Train-18 Technical Specifications
- 16 coach power-distributed Electrical Multiple Unit trainset with driving cabs at either end.
- Axle Load: 17t | Max Speed: 180 kph | Rated Power Output: 8064 kW (10840 hp) – Exactly two WAP5s
- Driving Trailer Coaches: 2, Motor Coaches: 8, Trailer Coaches: 6.
- Coach Configuration: Driving Trailer Car – Motor Car – Trailer Car – Motor Car – 2x (Trailer Car – Motor Car – Trailer Car – Motor Car) – Motor Car – Trailer Car – Motor Car – Driving Trailer Car.
- Coach Composition: 12 full AC Chair Car (78 seats), 2 end AC Chair Cars (44 seats), 2 AC Executive Chair Cars (52 seats)
- Total Seating Capacity: 1154 : 1024 AC Chair Car – Second Class, 104 AC Executive Chair Car – First Class.
- Pantographs: 4, 2 will be operational at any time.
- Bogies: 32, Axles: 64. | Powered Bogies: 16, Powered Axles: 32.
- Drive: 32 252 kW 3-phase asynchronous AC axle-hung, fully suspended traction (induction) motors powering as many axles on 16 bogies controlled by Insulated Gate Bipolar Transistors (IGBT) VVVF drive and microprocessors.
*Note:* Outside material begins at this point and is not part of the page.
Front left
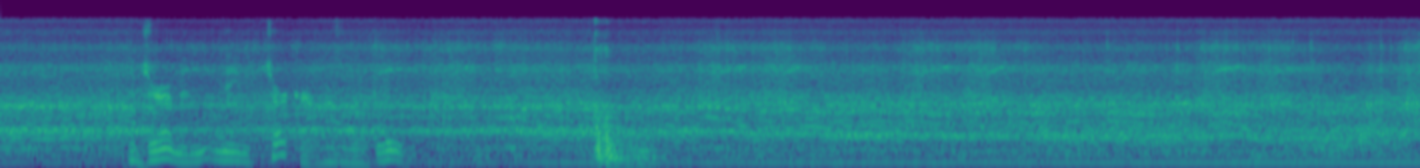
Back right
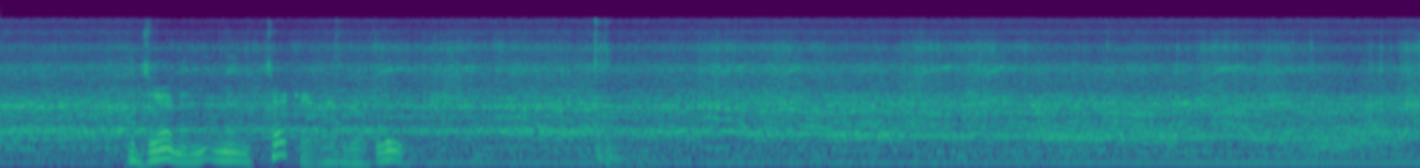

- Regenerative Braking: Kinetic energy generated while braking is converted into electrical energy and fed back to the power grid.
- 30% faster acceleration and deceleration compared to normal trains leading to 15% saving in running time.
PS: A long time ago, Indian Railways promised a rail coach factory at Kanjikode near Palakkad in Kerala. 10 years after around 300 acres of land was acquired to set up said factory, nothing has happened yet. Maybe Indian Railways can utilise that land to set up a facility (ICF subsidiary) to exclusively manufacture trainsets?
And for Shikansen’s sake, stop saying “aircraft-like facilities”! When someone says that, all I can imagine is cramped seats, backache, bloated feet, dry skin and throat, toilet queues, bad food, stale air and that feeling of claustrophobia and captivity. Planes are the most uncomfortable means of travel imagined by humans. I wait for the day when someone says of a plane to have “train-like-facilities”.